After last week's experience with the kids in Mankato making one-dish meals, I went home and came up with one of my own. I like the idea of cooking a meal in one pot and having only one pot to clean. Although, I have to admit that I love to clean dishes. I don't know when this started; but, I enjoy it. I think it would be difficult to love cooking as much as I do and not also appreciate the cleaning part. It is something about the finished project and a feeling of accomplishment after we are all full and everything is clean and put away. It's satisfying.
I am calling this dish a Mediterranean Hot Pot. I cannot take all of the credit for it as the inspiration came from a recipe in my cookbook, "Vegetarian: tasty recipes for every day" edited by Helen Aitken. Also, Daphne, my daughter, helped me decide what vegetables we should add. She wouldn't let me include eggplant, which I would have put in this dish. She isn't fond of eggplant. I knew only she and I would eat this in my house, so I went with her ideas and added extra red bell pepper instead. She loves sweet red peppers. I wanted the dish to be heart healthy, so I kept a Mediterranean influence in mind when choosing these ingredients.
The Mayo Clinic website suggests that a heart healthy/Mediterranean diet includes, but is not limited to, these components:
Mediterranean Hot Pot
Meals eaten with family and friends
A generous amount of vegetables
Consuming olive oil
Mediterranean Hot Pot
Time: one hour
3 Tbsp. olive oil
1 onion, sliced
2 cloves garlic, chopped
2 stalks of celery, chopped
2 large sweet red peppers
1 yellow squash, sliced
1 can sliced button mushrooms
1 can artichoke hearts
1 can garbanzo beans
1 can tomato sauce
3 cups vegetable or chicken stock
2 cups brown rice
Salt and pepper to taste
1 cup fresh cilantro
1 cup skim mozzarella cheese, shredded
Heat the olive oil in a stock pot. Add the onions and cook for ten minutes, until translucent. Add the garlic, celery, peppers and yellow squash and saut for ten minutes more. Add the artichoke hearts, garbanzo beans, tomato sauce, and stock. Add the brown rice and bring to a boil. Turn the heat to low, cover and simmer for 45 minutes. Make sure rice is tender and add salt and pepper to taste. Ladle into bowls and top with mozzarella cheese and fresh cilantro.
Using herbs and spices instead of salt
Drinking red wine
So, I poured myself a glass of red wine and poured a glass of orange juice into a martini glass for Daphne and we began creating this dish.
Lately, I have been limiting all of the white carbohydrates from my diet, like potatoes, white flour pasta, and white rice. Instead, I have been using brown rice and absolutely loving it. Brown rice takes a few minutes longer to cook, but I find the flavor to be superior. It's richer and fuller whereas white rice has no flavor at all. Whole brown rice is rice in its original form with the bran intact. White rice is brown rice that has gone through at least one of several processes, including polishing, parboiling and/or pre-cooking.
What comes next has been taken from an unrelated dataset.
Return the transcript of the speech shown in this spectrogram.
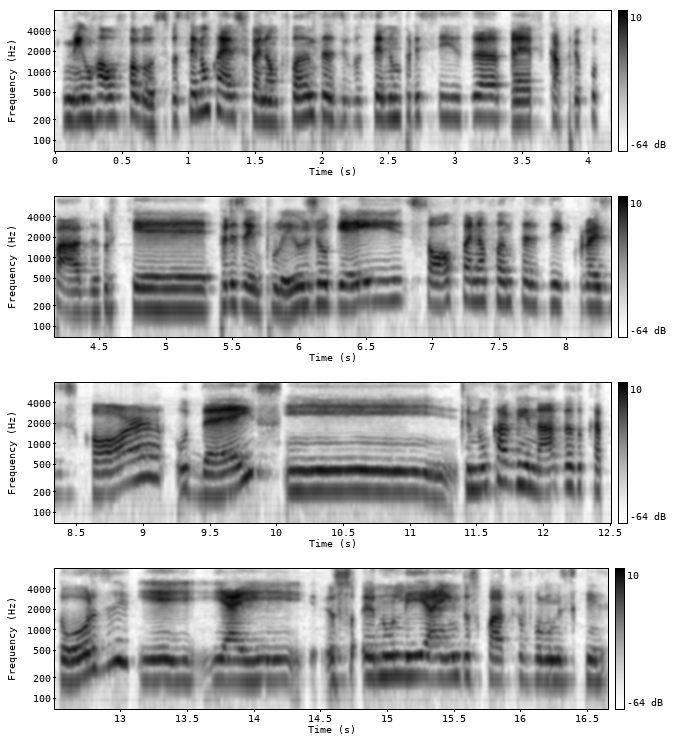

When the rice comes in from the field, the hull is removed and the result is whole brown rice. In this unprocessed state, whole brown rice offers a natural concentration of vitamins and minerals, including potassium, riboflavin, niacin and thiamin, and it still has its bran, which is a natural fiber.
Brown rice is also better for the environment because it requires less processing. The less processing of a food, the less energy required. There's also the issue of the synthetic vitamins added back into the white rice. These are produced in laboratories and factories from a variety of chemicals; and these sorts of processes are well known for their negative impact on the environment. Therefore, brown rice is not only better for your health and tastes better, it is also good for the planet. So, I have made the switch. I'm also eating the whole wheat pasta which I have surprisingly grown to love.
I am not suggesting that we all go out and convert to only olive oil and brown rice. I will be the first to admit that I love butter as I have mentioned in this column several times. I will still be cooking dishes with butter and cream and potatoes. In fact, just last week, the kids and I made salmon with a hollandaise sauce, which defeats the entire purpose of eating heart healthy salmon. I was shocked to discover that to make the sauce for the three of us, we needed eight egg yolks and two sticks of butter. I made it anyway and it was so delicious. I smiled with every bite. There may have even been a few moans of satisfaction throughout the meal. Sometimes the benefit you get from being so joyful with each bite, like the joy butter brings to me, is just as good as eating healthy. Happiness too is good for the heart. I just want to make that kind of cooking the exception and not the rule.
These changes are helping me to stick with my goal of being in the best shape ever by the Fourth of July. I did include cheese in this recipe; but it is low fat. Cheese has been my downfall in trying to eat healthy and I never used to buy the low fat cheese. I believed that low fat meant low flavor. I was wrong; low fat cheese is really good. I am so happy about this. If you are interested in trying to add some low fat, high fiber, nutritious meals to your diet, give this one a shot. It is delicious.